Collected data

------

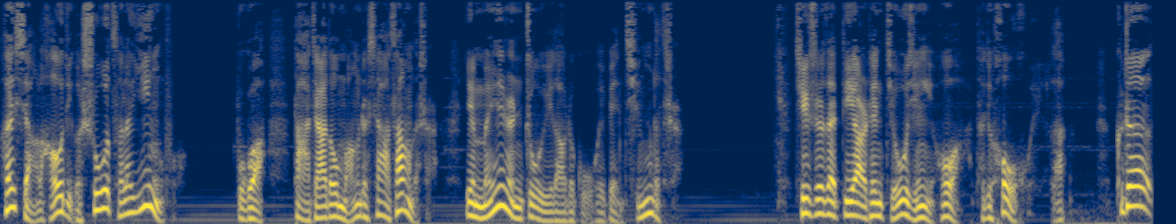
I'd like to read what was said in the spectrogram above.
还想了好几个说辞来应付。不过大家都忙着下葬的事儿，也没人注意到这骨灰变轻了的事儿。其实，在第二天酒醒以后啊，他就后悔了。可这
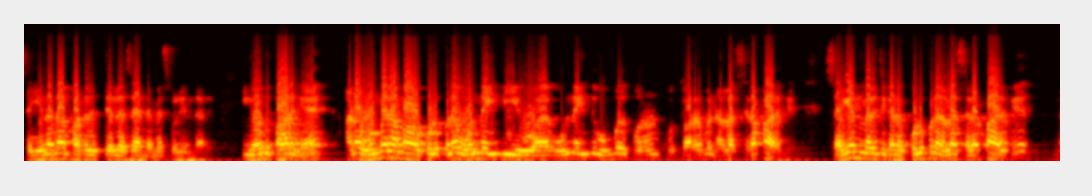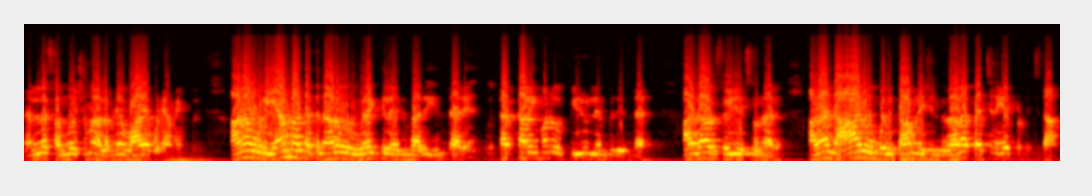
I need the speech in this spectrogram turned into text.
சரி என்னதான் பண்றது தெரியல சார் மாதிரி சொல்லியிருந்தாரு. இங்க வந்து பாருங்க ஆனா ஒன்பதாம் பாவ கொடுப்புல ஒன்னு ஐந்து ஒன்னு ஐந்து ஒன்பது போனோம்னு தொடர்பு நல்லா சிறப்பா இருக்கு. செகண்ட் மேரேஜுக்கான கொடுப்பு நல்லா சிறப்பா இருக்கு. நல்ல சந்தோஷமா நல்லபடியா வாழக்கூடிய அமைப்பு. ஆனா ஒரு ஏமாற்றத்தினால ஒரு விரக்தியில இருந்தாரு இருந்தாரு ஒரு தற்காலிகமான ஒரு பிரிவுல என்பது இருந்தாரு. அதுதான் ஒரு ஃபெயிலியர் சொன்னாரு. அதான் இந்த ஆறு ஒன்பது காம்பினேஷன்றதால பிரச்சனை ஏற்பட்டுச்சு தான்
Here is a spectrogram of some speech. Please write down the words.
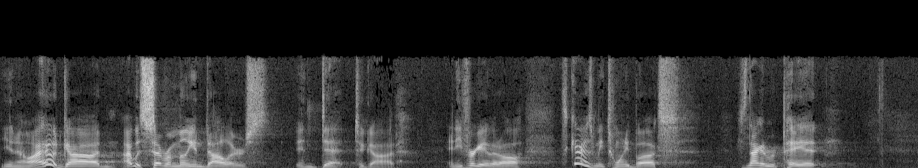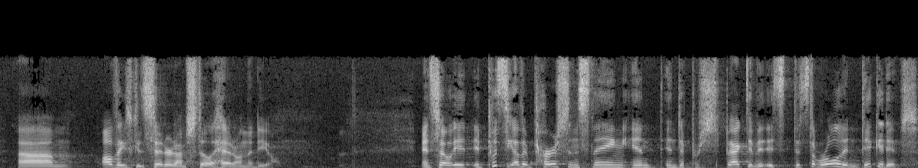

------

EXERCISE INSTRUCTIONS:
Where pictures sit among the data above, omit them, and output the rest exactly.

TASK RESPONSE:
I'd like to read what was said in the spectrogram above.
还想了好几个说辞来应付。不过大家都忙着下葬的事儿，也没人注意到这骨灰变轻了的事儿。其实，在第二天酒醒以后啊，他就后悔了。可这
I need the speech in this spectrogram turned into text.
சரி என்னதான் பண்றது தெரியல சார் மாதிரி சொல்லியிருந்தாரு. இங்க வந்து பாருங்க ஆனா ஒன்பதாம் பாவ கொடுப்புல ஒன்னு ஐந்து ஒன்னு ஐந்து ஒன்பது போனோம்னு தொடர்பு நல்லா சிறப்பா இருக்கு. செகண்ட் மேரேஜுக்கான கொடுப்பு நல்லா சிறப்பா இருக்கு. நல்ல சந்தோஷமா நல்லபடியா வாழக்கூடிய அமைப்பு. ஆனா ஒரு ஏமாற்றத்தினால ஒரு விரக்தியில இருந்தாரு இருந்தாரு ஒரு தற்காலிகமான ஒரு பிரிவுல என்பது இருந்தாரு. அதுதான் ஒரு ஃபெயிலியர் சொன்னாரு. அதான் இந்த ஆறு ஒன்பது காம்பினேஷன்றதால பிரச்சனை ஏற்பட்டுச்சு தான்
Here is a spectrogram of some speech. Please write down the words.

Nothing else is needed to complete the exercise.